* THE TASK: Reproduce the whole listing exactly and let no picture into the copy.

* RECORDS FOR THE TASK:
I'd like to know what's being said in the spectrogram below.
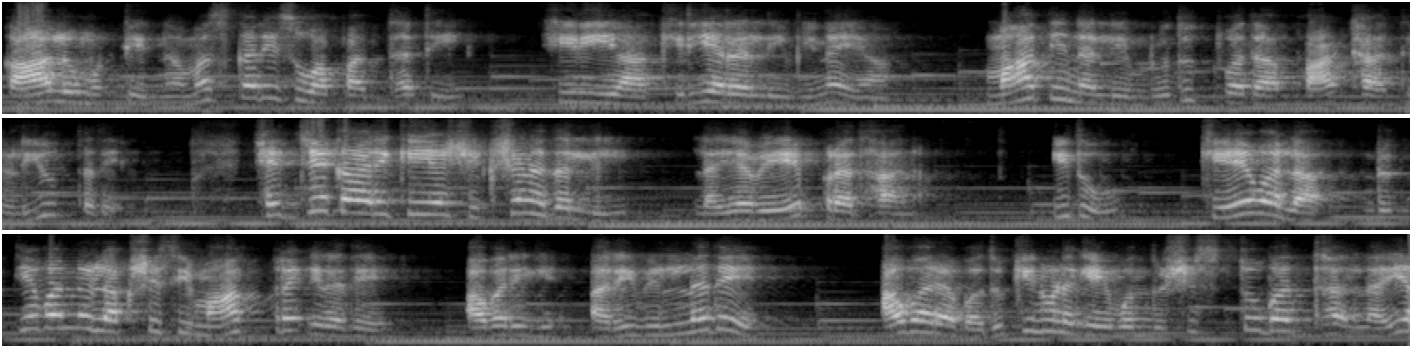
ಕಾಲು ಮುಟ್ಟಿ ನಮಸ್ಕರಿಸುವ ಪದ್ಧತಿ, ಹಿರಿಯ ಕಿರಿಯರಲ್ಲಿ ವಿನಯ, ಮಾತಿನಲ್ಲಿ ಮೃದುತ್ವದ ಪಾಠ ತಿಳಿಯುತ್ತದೆ. ಹೆಜ್ಜೆಗಾರಿಕೆಯ ಶಿಕ್ಷಣದಲ್ಲಿ ಲಯವೇ ಪ್ರಧಾನ. ಇದು ಕೇವಲ ನೃತ್ಯವನ್ನು ಲಕ್ಷಿಸಿ ಮಾತ್ರ ಇರದೆ ಅವರಿಗೆ ಅರಿವಿಲ್ಲದೆ ಅವರ ಬದುಕಿನೊಳಗೆ ಒಂದು ಶಿಸ್ತುಬದ್ಧ ಲಯ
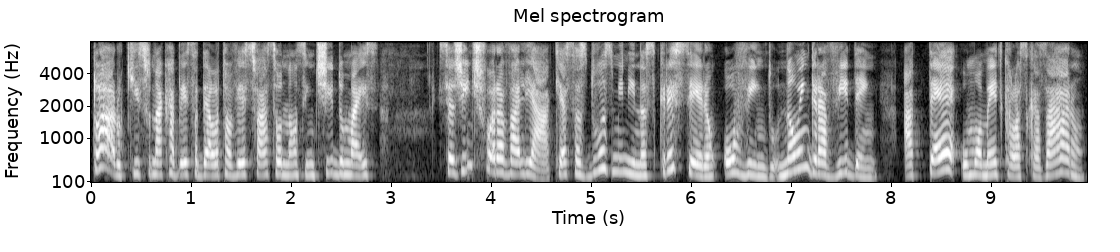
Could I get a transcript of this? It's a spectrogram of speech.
claro que isso na cabeça dela talvez faça ou não sentido, mas se a gente for avaliar que essas duas meninas cresceram ouvindo não engravidem até o momento que elas casaram,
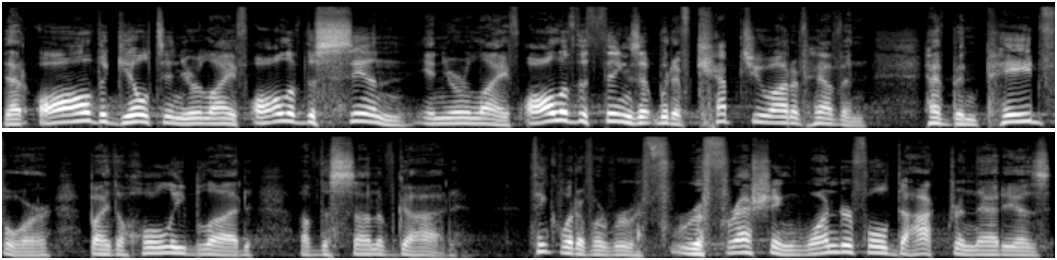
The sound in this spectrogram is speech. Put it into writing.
that all the guilt in your life, all of the sin in your life, all of the things that would have kept you out of heaven have been paid for by the holy blood of the Son of God. Think what of a refreshing, wonderful doctrine that is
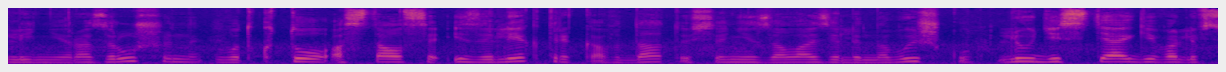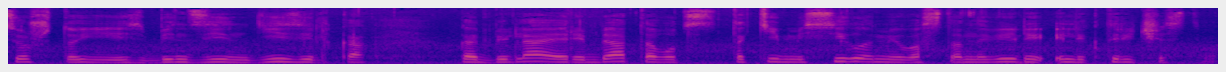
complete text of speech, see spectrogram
не разрушены. Вот кто остался из электриков, да, то есть они залазили на вышку. Люди стягивали все, что есть. Бензин, дизелька, кабеля. И ребята вот с такими силами восстановили электричество.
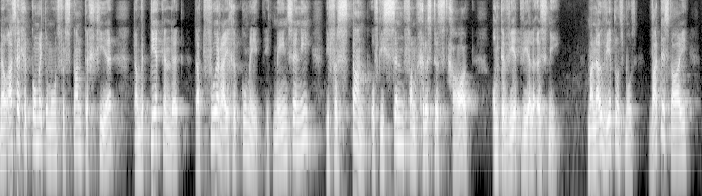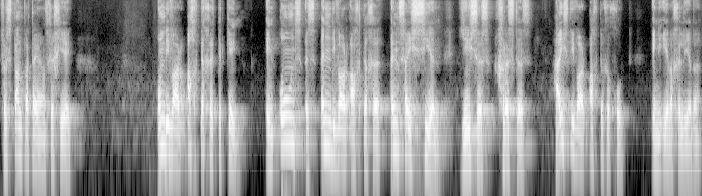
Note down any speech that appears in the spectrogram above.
Nou as hy gekom het om ons verstand te gee, dan beteken dit dat voor hy gekom het, het mense nie die verstand of die sin van Christus gehad om te weet wie hulle is nie. Maar nou weet ons mos, wat is daai verstand wat hy ons gegee het om die waaragtige te ken? En ons is in die waaragtige in sy seun Jesus Christus. Hy's die waaragtige God en die ewige lewe.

* SOLUTION FOR THIS PROBLEM:
I'd like to know what's being said in the spectrogram below.
ಕಾಲು ಮುಟ್ಟಿ ನಮಸ್ಕರಿಸುವ ಪದ್ಧತಿ, ಹಿರಿಯ ಕಿರಿಯರಲ್ಲಿ ವಿನಯ, ಮಾತಿನಲ್ಲಿ ಮೃದುತ್ವದ ಪಾಠ ತಿಳಿಯುತ್ತದೆ. ಹೆಜ್ಜೆಗಾರಿಕೆಯ ಶಿಕ್ಷಣದಲ್ಲಿ ಲಯವೇ ಪ್ರಧಾನ. ಇದು ಕೇವಲ ನೃತ್ಯವನ್ನು ಲಕ್ಷಿಸಿ ಮಾತ್ರ ಇರದೆ ಅವರಿಗೆ ಅರಿವಿಲ್ಲದೆ ಅವರ ಬದುಕಿನೊಳಗೆ ಒಂದು ಶಿಸ್ತುಬದ್ಧ ಲಯ
Could I get a transcript of this? It's a spectrogram of speech.
claro que isso na cabeça dela talvez faça ou não sentido, mas se a gente for avaliar que essas duas meninas cresceram ouvindo não engravidem até o momento que elas casaram,
The sound in this spectrogram is speech. Put it into writing.
that all the guilt in your life, all of the sin in your life, all of the things that would have kept you out of heaven have been paid for by the holy blood of the Son of God. Think what of a refreshing, wonderful doctrine that is
complete text of speech, see spectrogram
не разрушены. Вот кто остался из электриков, да, то есть они залазили на вышку. Люди стягивали все, что есть. Бензин, дизелька, кабеля. И ребята вот с такими силами восстановили электричество.
Note down any speech that appears in the spectrogram above.
Nou as hy gekom het om ons verstand te gee, dan beteken dit dat voor hy gekom het, het mense nie die verstand of die sin van Christus gehad om te weet wie hulle is nie. Maar nou weet ons mos, wat is daai verstand wat hy ons gegee het om die waaragtige te ken? En ons is in die waaragtige in sy seun Jesus Christus. Hy's die waaragtige God en die ewige lewe.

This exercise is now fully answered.